[What this task involves] The records below are to be restated word for word, with their images omitted.

(Records drawn from a dataset)
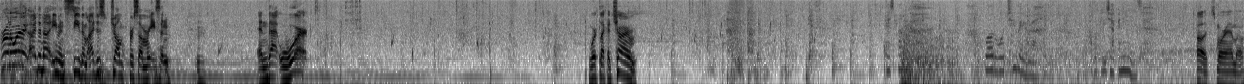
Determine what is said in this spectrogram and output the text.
Run away! I did not even see them. I just jumped for some reason. And that worked. Worked like a charm. This bunker. World War II era. Probably Japanese. Oh, it's more ammo.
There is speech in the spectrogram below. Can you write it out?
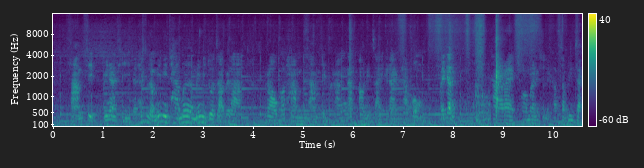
ำ30 วินาที แต่ถ้าเผื่อไม่มีไทม์เมอร์ ไม่มีตัวจับเวลา เราก็ทำ30ครั้งนับเอาในใจก็ได้ครับผม ไปกันท่าแรกชอบมากที่สุดเลยครับจัมปิ้งแจ็ค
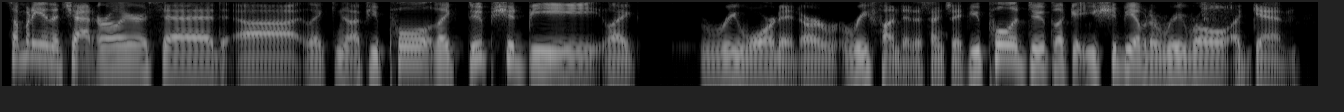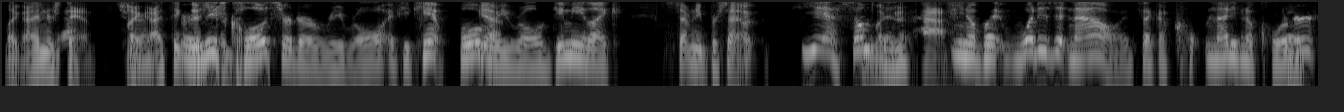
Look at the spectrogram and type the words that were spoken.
somebody in the chat earlier said uh like you know if you pull like dupes should be like rewarded or refunded essentially. If you pull a dupe like you should be able to re-roll again. Like I understand. sure. Like I think or at this least closer to a re-roll. If you can't full Yeah. reroll, give me like seventy percent. yeah something. Like half. you know, but what is it now? It's like a qu- not even a quarter.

[Reply to the exercise]
Determine what is said in this spectrogram and output the text.
Run away! I did not even see them. I just jumped for some reason. And that worked. Worked like a charm. This bunker. World War II era. Probably Japanese. Oh, it's more ammo.
There is speech in the spectrogram below. Can you write it out?
ำ30 วินาที แต่ถ้าเผื่อไม่มีไทม์เมอร์ ไม่มีตัวจับเวลา เราก็ทำ30ครั้งนับเอาในใจก็ได้ครับผม ไปกันท่าแรกชอบมากที่สุดเลยครับจัมปิ้งแจ็ค
Look at the spectrogram and type the words that were spoken.
somebody in the chat earlier said uh like you know if you pull like dupes should be like rewarded or refunded essentially. If you pull a dupe like you should be able to re-roll again. Like I understand. sure. Like I think or at this least closer to a re-roll. If you can't full Yeah. reroll, give me like seventy percent. yeah something. Like half. you know, but what is it now? It's like a qu- not even a quarter.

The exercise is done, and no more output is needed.